PROBLEM - I'd like the listing below copied exactly, with the images left out.
+++++
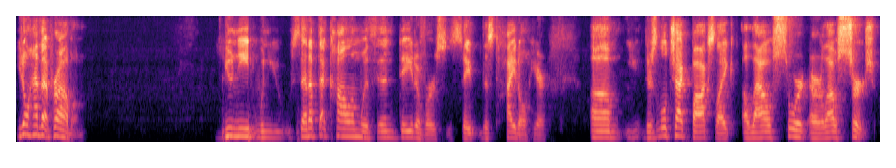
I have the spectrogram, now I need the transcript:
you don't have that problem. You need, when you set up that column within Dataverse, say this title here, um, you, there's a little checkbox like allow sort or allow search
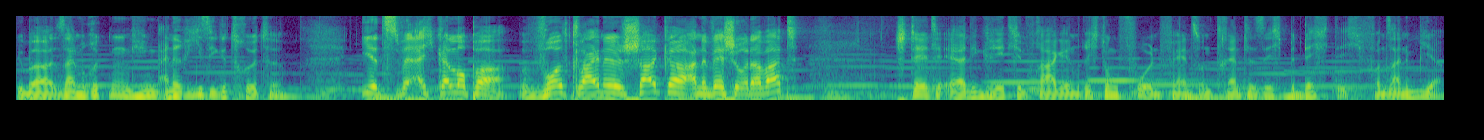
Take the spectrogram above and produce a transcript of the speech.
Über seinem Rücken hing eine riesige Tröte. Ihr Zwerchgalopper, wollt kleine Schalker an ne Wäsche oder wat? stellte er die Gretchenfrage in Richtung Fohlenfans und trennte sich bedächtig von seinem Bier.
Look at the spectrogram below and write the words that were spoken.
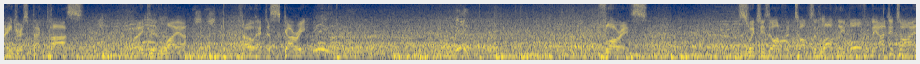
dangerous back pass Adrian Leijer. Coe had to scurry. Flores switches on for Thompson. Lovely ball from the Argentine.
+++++
EXERCISE SOLUTION -
I have the spectrogram, now I need the transcript:
you don't have that problem. You need, when you set up that column within Dataverse, say this title here, um, you, there's a little checkbox like allow sort or allow search
Take the spectrogram above and produce a transcript of the speech.
Über seinem Rücken hing eine riesige Tröte. Ihr Zwerchgalopper, wollt kleine Schalker an ne Wäsche oder wat? stellte er die Gretchenfrage in Richtung Fohlenfans und trennte sich bedächtig von seinem Bier.
Look at the spectrogram below and write the words that were spoken.
dangerous back pass Adrian Leijer. Coe had to scurry. Flores switches on for Thompson. Lovely ball from the Argentine.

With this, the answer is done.